_Task statement:_ Word for word, restate the lines that run from the line containing "Mel spectrogram, 9.3 s." to the last line of the records below.

_Record extracts:_
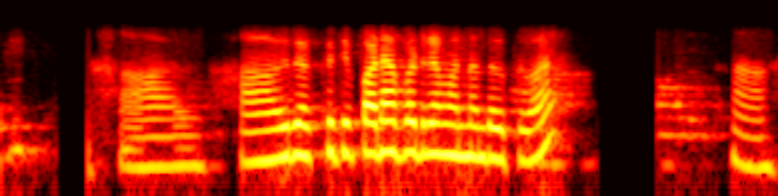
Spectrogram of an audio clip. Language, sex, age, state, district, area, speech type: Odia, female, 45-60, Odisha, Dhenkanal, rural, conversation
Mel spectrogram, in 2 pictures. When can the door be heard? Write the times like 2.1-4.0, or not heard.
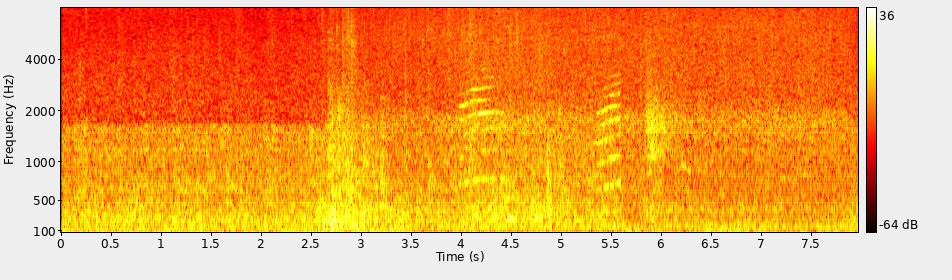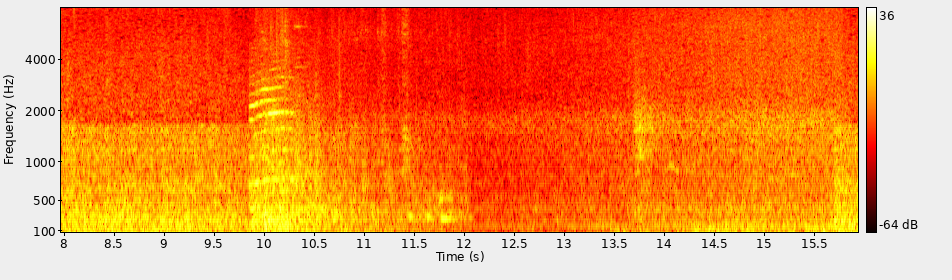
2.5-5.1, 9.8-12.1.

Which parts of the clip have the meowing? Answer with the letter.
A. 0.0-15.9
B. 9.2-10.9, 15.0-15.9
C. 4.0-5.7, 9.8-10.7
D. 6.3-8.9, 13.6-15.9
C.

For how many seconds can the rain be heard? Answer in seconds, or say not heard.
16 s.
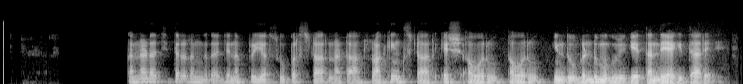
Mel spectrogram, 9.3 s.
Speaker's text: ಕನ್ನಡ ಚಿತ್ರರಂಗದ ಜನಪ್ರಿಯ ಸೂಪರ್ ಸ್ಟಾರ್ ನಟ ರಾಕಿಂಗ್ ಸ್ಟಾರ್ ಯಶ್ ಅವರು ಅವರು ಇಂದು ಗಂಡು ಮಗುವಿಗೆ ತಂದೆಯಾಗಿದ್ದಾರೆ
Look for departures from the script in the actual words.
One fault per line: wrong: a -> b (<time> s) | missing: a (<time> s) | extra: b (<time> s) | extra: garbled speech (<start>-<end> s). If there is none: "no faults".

_Completed exercise:_
Mel spectrogram, 9.3 s.
Speaker's text: ಕನ್ನಡ ಚಿತ್ರರಂಗದ ಜನಪ್ರಿಯ ಸೂಪರ್ ಸ್ಟಾರ್ ನಟ ರಾಕಿಂಗ್ ಸ್ಟಾರ್ ಯಶ್ ಅವರು ಅವರು ಇಂದು ಗಂಡು ಮಗುವಿಗೆ ತಂದೆಯಾಗಿದ್ದಾರೆ
Look for departures from the script in the actual words.
One fault per line: wrong: a -> b (<time> s) | missing: a (<time> s) | extra: b (<time> s) | extra: garbled speech (<start>-<end> s). If there is none: "no faults".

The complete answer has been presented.